The sides puffed up remarkably.
The new recipe that I attempted, with great success, was for breakfast Christmas morning. In years past, bagels, cream cheese and lox were our holiday morning go-to meal, but since my divorce things have been a bit more unpredictable. I’ve made variations on pancakes and waffles and one year went to great trouble to make cinnamon rolls. They were good, but not great and, in my opinion, not worth my efforts. Crepes were requested for this year, but, honestly they’re a little more labor intensive than I like at the start of a long day. But, the Dutch Baby recipe from the Times? Well, that was perfect!
Requiring only 5 ingredients, all pantry staples, this oven baked “pancake” was one of the easiest and most satisfying breakfasts I’ve ever made. Taking only 40 minutes, start to finish, the Dutch Baby is something that can be made even on a regular school morning. It is my new favorite breakfast treat and I think I’m going to make it again this weekend. You should, too.

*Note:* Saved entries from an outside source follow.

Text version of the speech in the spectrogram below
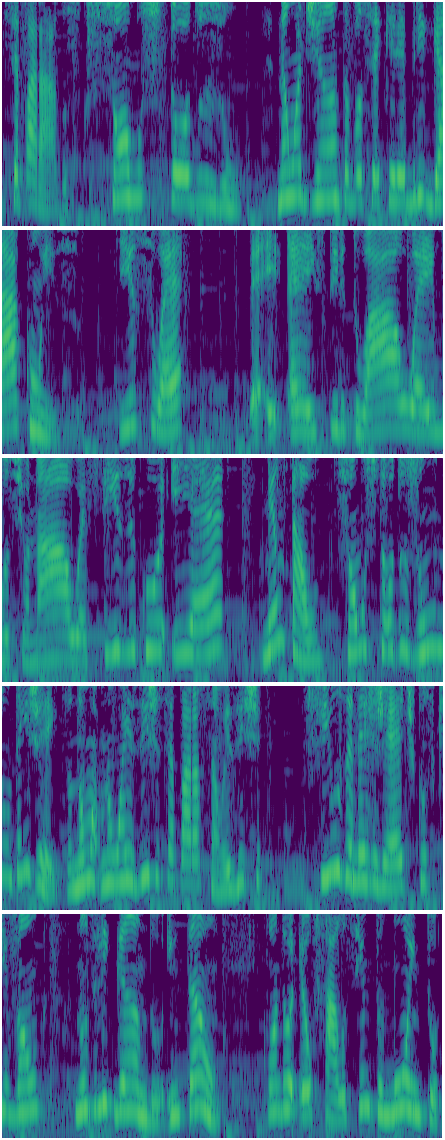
separados. Somos todos um. Não adianta você querer brigar com isso. Isso é, é, é espiritual, é emocional, é físico e é mental. Somos todos um, não tem jeito. Não, não existe separação. Existe fios energéticos que vão nos ligando. Então, quando eu falo sinto muito,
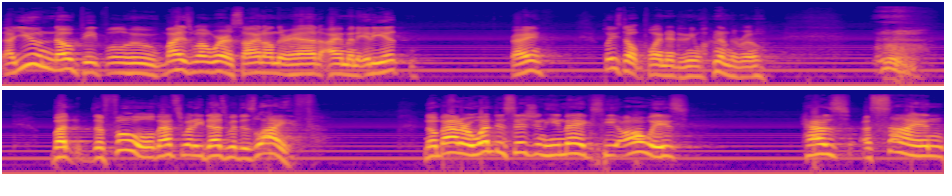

The ease of the Dutch Baby was definitely offset by the work involved with making the Meat Lover’s Lasagna. I’ve been using this recipe for more than a decade, despite the extensive list of ingredients and time demanded, and consider it to be a solid version of lasagna, but it comes at a price. First, there’s the actual cost of ingredients – pancetta, pecorino romano and sirloin aren’t cheap, my friend. Then, there’s the time involved in preparing this beauty. Conservatively, it takes about of 4 hours to put this delight together, maybe less if you cheat on the meatballs step. The payoff, though, is good. It is a dense, delicious and hearty entree that will provide multiple meals. That’s a good thing since I won’t have another chance to cook for days!